(Data in this exercise):

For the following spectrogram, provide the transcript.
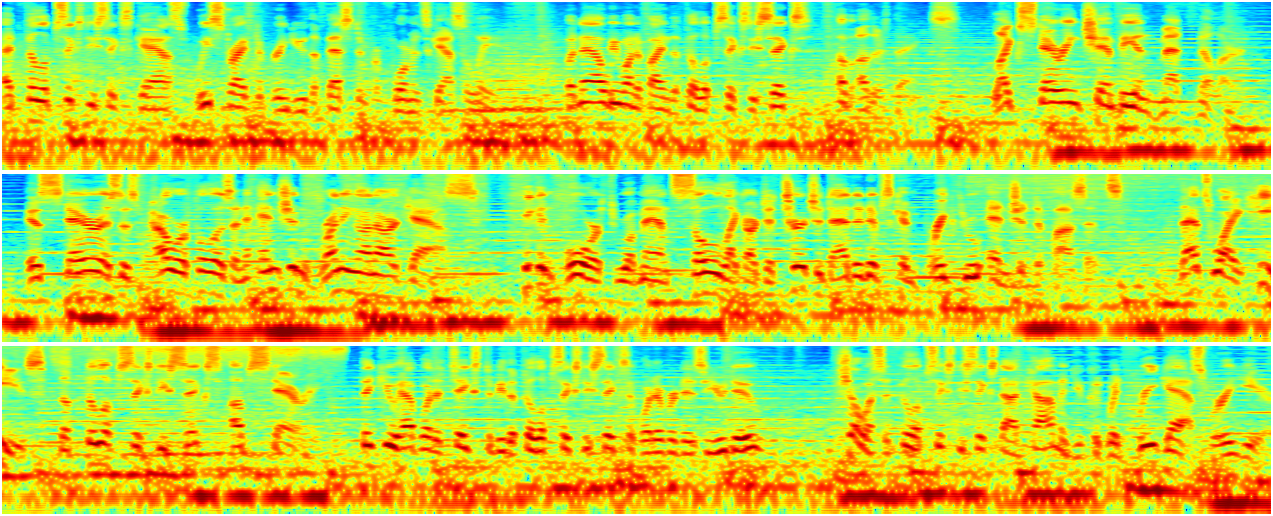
At Phillips 66 Gas, we strive to bring you the best in performance gasoline. But now we want to find the Phillips 66 of other things, like staring champion Matt Miller. His stare is as powerful as an engine running on our gas. He can bore through a man's soul like our detergent additives can break through engine deposits. That's why he's the Phillips 66 of staring. Think you have what it takes to be the Phillips 66 of whatever it is you do? Show us at Phillips66.com and you could win free gas for a year.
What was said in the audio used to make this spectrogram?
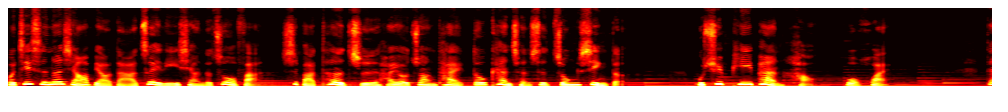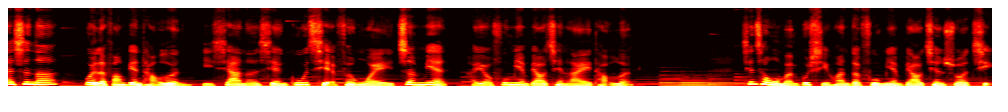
我其实呢，想要表达最理想的做法是把特质还有状态都看成是中性的，不去批判好或坏。但是呢，为了方便讨论，以下呢，先姑且分为正面还有负面标签来讨论。先从我们不喜欢的负面标签说起。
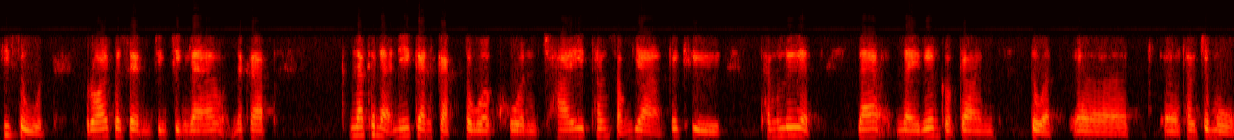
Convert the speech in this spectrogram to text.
พิสูจน์ ร้อยเปอร์เซ็นจริง ๆ แล้วนะครับณขณะนี้การกักตัวควรใช้ทั้งสองอย่างก็คือทั้งเลือด และในเรื่องของการตรวจเอ่อเอ่อทางจมูก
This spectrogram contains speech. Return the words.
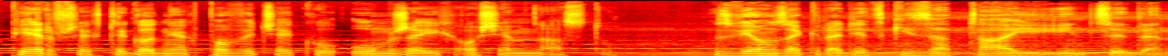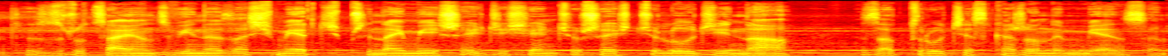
W pierwszych tygodniach po wycieku umrze ich 18. Związek Radziecki zatai incydent, zrzucając winę za śmierć przynajmniej 66 ludzi na zatrucie skażonym mięsem.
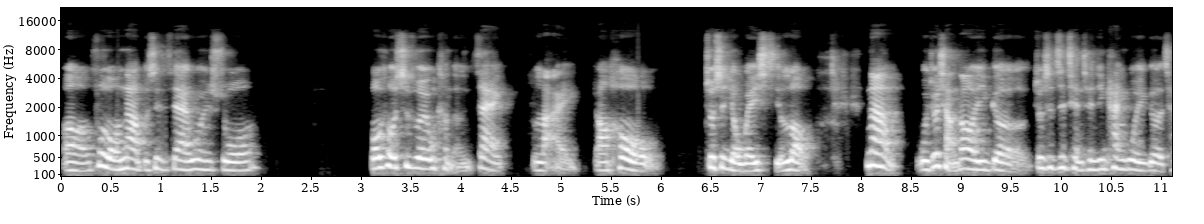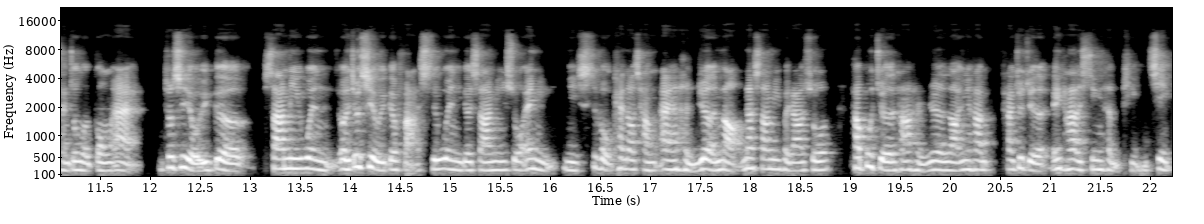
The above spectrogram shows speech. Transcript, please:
呃，富罗那不是在问说。佛陀是否有可能再来？然后就是有为习漏。那我就想到一个，就是之前曾经看过一个禅宗的公案，就是有一个沙弥问，呃，就是有一个法师问一个沙弥说：“哎，你你是否看到长安很热闹？”那沙弥回答说：“他不觉得他很热闹，因为他他就觉得，哎，他的心很平静。”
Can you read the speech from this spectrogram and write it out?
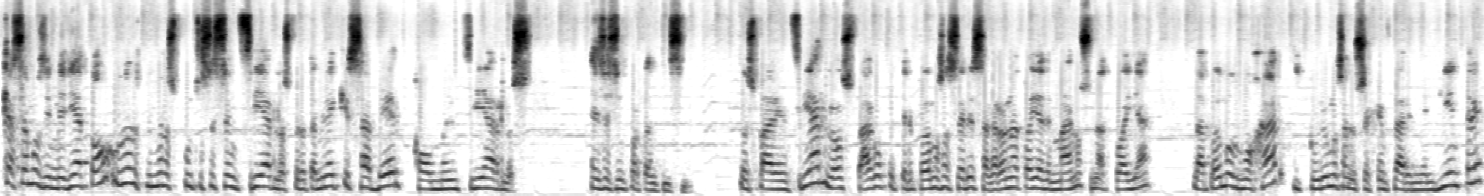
¿qué hacemos de inmediato? Uno de los primeros puntos es enfriarlos, pero también hay que saber cómo enfriarlos. Eso es importantísimo. Entonces, para enfriarlos, algo que podemos hacer es agarrar una toalla de manos, una toalla, la podemos mojar y cubrimos a nuestro ejemplar en el vientre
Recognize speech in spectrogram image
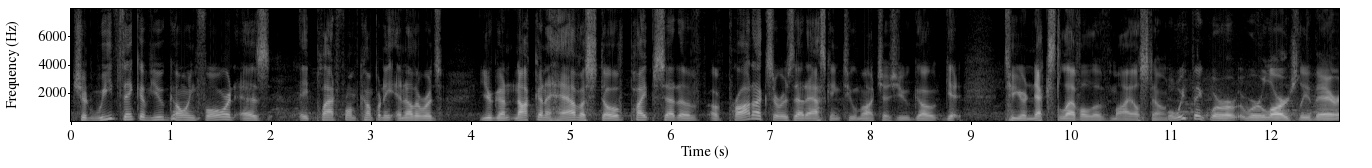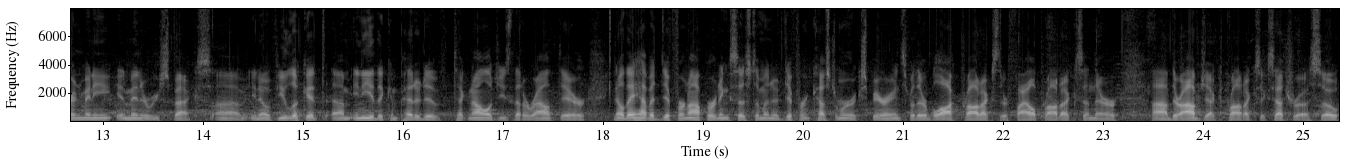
Should we think of you going forward as a platform company? In other words, you're not going to have a stovepipe set of, of products, or is that asking too much as you go get to your next level of milestone? Well, we think we're, we're largely there in many, in many respects. Um, you know, if you look at um, any of the competitive technologies that are out there, you know, they have a different operating system and a different customer experience for their block products, their file products, and their, uh, their object products, et cetera. So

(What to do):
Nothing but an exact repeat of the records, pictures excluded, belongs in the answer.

(Task response):
For the following spectrogram, provide the transcript.
At Phillips 66 Gas, we strive to bring you the best in performance gasoline. But now we want to find the Phillips 66 of other things, like staring champion Matt Miller. His stare is as powerful as an engine running on our gas. He can bore through a man's soul like our detergent additives can break through engine deposits. That's why he's the Phillips 66 of staring. Think you have what it takes to be the Phillips 66 of whatever it is you do? Show us at Phillips66.com and you could win free gas for a year.
What was said in the audio used to make this spectrogram?
我其实呢，想要表达最理想的做法是把特质还有状态都看成是中性的，不去批判好或坏。但是呢，为了方便讨论，以下呢，先姑且分为正面还有负面标签来讨论。先从我们不喜欢的负面标签说起。
Convert the speech in this spectrogram to text.
พิสูจน์ ร้อยเปอร์เซ็นจริง ๆ แล้วนะครับณขณะนี้การกักตัวควรใช้ทั้งสองอย่างก็คือทั้งเลือด และในเรื่องของการตรวจเอ่อเอ่อทางจมูก
This spectrogram contains speech. Return the words.
W pierwszych tygodniach po wycieku umrze ich 18. Związek Radziecki zatai incydent, zrzucając winę za śmierć przynajmniej 66 ludzi na zatrucie skażonym mięsem.
The above spectrogram shows speech. Transcript, please:
呃，富罗那不是在问说。佛陀是否有可能再来？然后就是有为习漏。那我就想到一个，就是之前曾经看过一个禅宗的公案，就是有一个沙弥问，呃，就是有一个法师问一个沙弥说：“哎，你你是否看到长安很热闹？”那沙弥回答说：“他不觉得他很热闹，因为他他就觉得，哎，他的心很平静。”
Can you read the speech from this spectrogram and write it out?
¿qué hacemos de inmediato? Uno de los primeros puntos es enfriarlos, pero también hay que saber cómo enfriarlos. Eso es importantísimo. Entonces, para enfriarlos, algo que podemos hacer es agarrar una toalla de manos, una toalla, la podemos mojar y cubrimos a nuestro ejemplar en el vientre
Recognize speech in spectrogram image
Should we think of you going forward as a platform company? In other words, you're not going to have a stovepipe set of, of products, or is that asking too much as you go get to your next level of milestone? Well, we think we're, we're largely there in many, in many respects. Um, you know, if you look at um, any of the competitive technologies that are out there, you know, they have a different operating system and a different customer experience for their block products, their file products, and their, uh, their object products, et cetera. So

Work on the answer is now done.